By the end of the year, scholars of security studies will be able to use a new website to learn how terrorist and militant organizations evolve over time and how they collaborate with--and compete against--one another.
"Mapping Terrorist Organizations," an interdisciplinary online project headed by CISAC Senior Fellow Martha Crenshaw, will focus initially on providing detailed, annotated information on militant and terrorist groups operating in Iraq since 2003, Pakistan and Afghanistan--areas of current policy concern for the United States. Future plans involve expanding research to include groups in Latin America, Europe, the Middle East and the United States and, if time and resources permit, to include major historical groups such as the Russian revolutionary movement.
The three-year project is funded by a $500,000 grant awarded to Crenshaw last fall by the National Science Foundation. It is part of the Department of Defense's Minerva Initiative launched in 2008 to support "research related to basic social and behavioral science of strategic importance to U.S. national security policy."
"No such study exists in the literature of terrorism," Crenshaw wrote in a report on the project. "Evolutionary mapping can enhance our understanding of how terrorist groups develop and interact with each other and with the government, how strategies of violence and non-violence are related, why groups appear and disappear, and how opportunities and constraints in the environment change organizational behavior over time." Furthermore, Crenshaw noted that visual mapping of highly complex, shifting information is likely to stimulate new observations that might otherwise have been overlooked."
Daniel Cassman, a 2010 CISAC honors graduate in political science and computer science, is building the site, which will contain interactive timelines, family trees and detailed group profiles.
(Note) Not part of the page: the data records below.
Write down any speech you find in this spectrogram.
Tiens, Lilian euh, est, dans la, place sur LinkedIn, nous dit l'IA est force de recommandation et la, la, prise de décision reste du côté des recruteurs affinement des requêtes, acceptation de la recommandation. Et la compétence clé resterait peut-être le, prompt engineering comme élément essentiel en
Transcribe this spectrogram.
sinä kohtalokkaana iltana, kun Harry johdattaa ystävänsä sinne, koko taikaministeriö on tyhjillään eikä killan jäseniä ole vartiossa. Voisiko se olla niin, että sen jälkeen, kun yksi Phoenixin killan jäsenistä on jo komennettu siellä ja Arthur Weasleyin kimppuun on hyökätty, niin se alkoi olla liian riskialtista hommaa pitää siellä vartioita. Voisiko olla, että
Cassman's programming--developed specifically for the website--will allow scholars to better understand and analyze patterns and structures of violent and non-violent opposition groups in multiple contexts.
At a June 1 meeting of a half dozen students working on the project, Crenshaw said one of the most challenging problems facing researchers is documenting how terrorist organizations evolve over time. With no official sources to rely on, Crenshaw's team spent the last year combing through government documents and academic research, autobiographies, newspaper reports and even jihadist websites-many of which disappear as quickly as they pop up. Crenshaw acknowledges that "precision in this field is elusive" even though the project emphasizes using documented primary sources. Students working on the project include Christy Abizaid and Sadika Hameed, 2010 graduates of the International Policy Studies master's program, and undergraduates Rob Conroy, Asfandyar Mir and Ari Weiss. CISAC staff member Julia McKinnon is assisting Crenshaw as well.
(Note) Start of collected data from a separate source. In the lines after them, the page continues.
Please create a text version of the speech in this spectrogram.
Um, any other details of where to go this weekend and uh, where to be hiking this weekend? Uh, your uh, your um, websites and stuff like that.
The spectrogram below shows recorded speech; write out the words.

"We're keenly interested in changes in the sizes of groups," Crenshaw said. "That's one of the hardest things to figure out." It also is difficult to know when a group dissolves, becomes dormant or morphs into something else, she said. To obtain as complete a profile as possible, the website will include information about failed and foiled plots, as well as successful attacks, she said.
Charles Nicas, a student in International Policy Studies and Public Policy, said he joined Crenshaw's project to learn more about militancy and terrorism in South Asia. "The U.S. presence in Afghanistan and the fact that Pakistan is a nuclear-armed country mean that the U.S. will be involved in this region...for a long time," he wrote in an email. "The complexity of the situation takes a lot of research to understand."
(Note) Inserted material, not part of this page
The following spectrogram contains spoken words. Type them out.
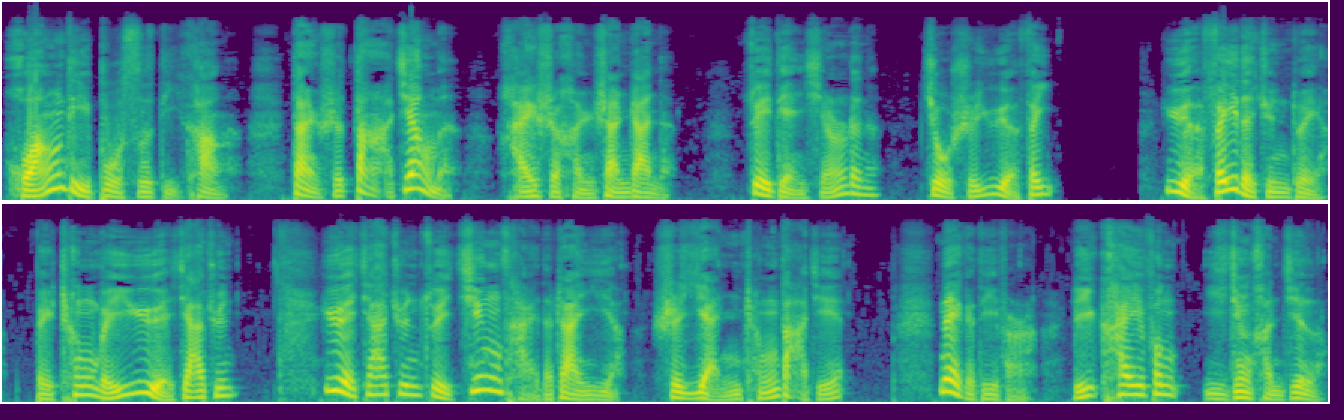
皇帝不思抵抗啊，但是大将们还是很善战的。最典型的呢，就是岳飞。岳飞的军队啊，被称为岳家军。岳家军最精彩的战役啊，是郾城大捷。那个地方啊，离开封已经很近了。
Nicas's area of work focuses on sectarian groups in Pakistan, mainly Sipah-e-Sahaba Pakistan (SSP) and its offshoot Lashkar-e-Jhangvi (LeJ), both virulently anti-Shia groups. Nicas said SSP was founded in 1985 with state support and spawned LeJ in the mid-1990s. The groups are based in Punjab province in eastern Pakistan but had a significant presence in neighboring Afghanistan during Taliban rule. Both have become increasingly allied with militant groups in the border region, including al-Qa'ida, and are part of an umbrella group known as the Punjabi Taliban. "I've been surprised to learn how far back the roots of this problem go, which makes the challenge of effectively countering it especially daunting," Nicas said.
Terrorist organizations profiled
In addition to Afghanistan and Pakistan, Crenshaw's website will feature profiles of the following groups:
- 1920s Revolution Brigades
- Mujahideen Army
- Islamic Army in Iraq
- Ansar al-Islam
- Al-Qa'ida in Iraq
Group profiles include the following attributes:
- The group's name, including pseudonyms and name changes
- A history with a timeline, including whether the group is active, dormant or disbanded
- The group's goals/ideology
- Key leaders
- Group size (by date)
- Resources in the form of money and weapons
- Outside intervention and influence
- Dates of first and last known attacks
- Area of Operations
- Political activities (by date)
- Key operational experiences (by date)
- Known splinter groups (by date)
- Relationship to other groups (by date)
- Relationship with surrounding population/popular support
- Defining characteristics/Major events